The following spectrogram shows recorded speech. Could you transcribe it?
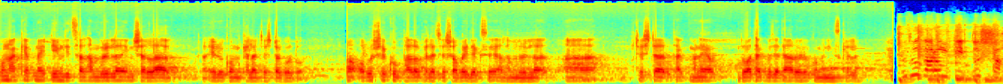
কোনো আক্ষেপ নাই টিম জিতছে আলহামদুলিল্লাহ ইনশাল্লাহ এরকম খেলার চেষ্টা করব। অবশ্যই খুব ভালো খেলেছে সবাই দেখছে আলহামদুলিল্লাহ চেষ্টা থাক মানে দোয়া থাকবে যাতে আরও এরকম ইনিংস খেলে। শুধু গরম কি দুঃসহ?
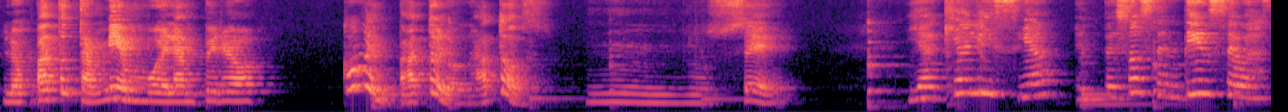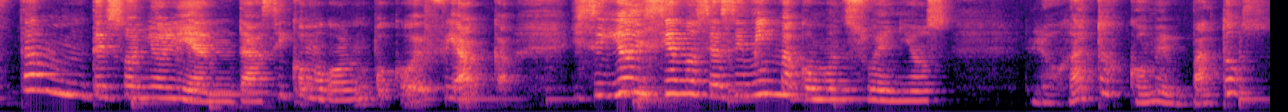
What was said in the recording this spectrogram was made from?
Los patos también vuelan, pero... ¿Comen pato los gatos? Sé. Y aquí Alicia empezó a sentirse bastante soñolienta, así como con un poco de fiaca, y siguió diciéndose a sí misma como en sueños, ¿los gatos comen patos?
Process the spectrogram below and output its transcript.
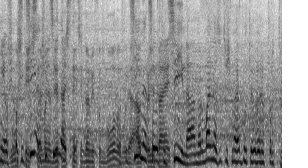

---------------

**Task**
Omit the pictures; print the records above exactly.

**Expected output**
The following spectrogram shows recorded speech. Could you transcribe it?
কোনো আক্ষেপ নাই টিম জিতছে আলহামদুলিল্লাহ ইনশাল্লাহ এরকম খেলার চেষ্টা করব। অবশ্যই খুব ভালো খেলেছে সবাই দেখছে আলহামদুলিল্লাহ চেষ্টা থাক মানে দোয়া থাকবে যাতে আরও এরকম ইনিংস খেলে। শুধু গরম কি দুঃসহ?
What was said in the recording this spectrogram was made from?
Los patos también vuelan, pero... ¿Comen pato los gatos? Sé. Y aquí Alicia empezó a sentirse bastante soñolienta, así como con un poco de fiaca, y siguió diciéndose a sí misma como en sueños, ¿los gatos comen patos?
Process the spectrogram below and output its transcript.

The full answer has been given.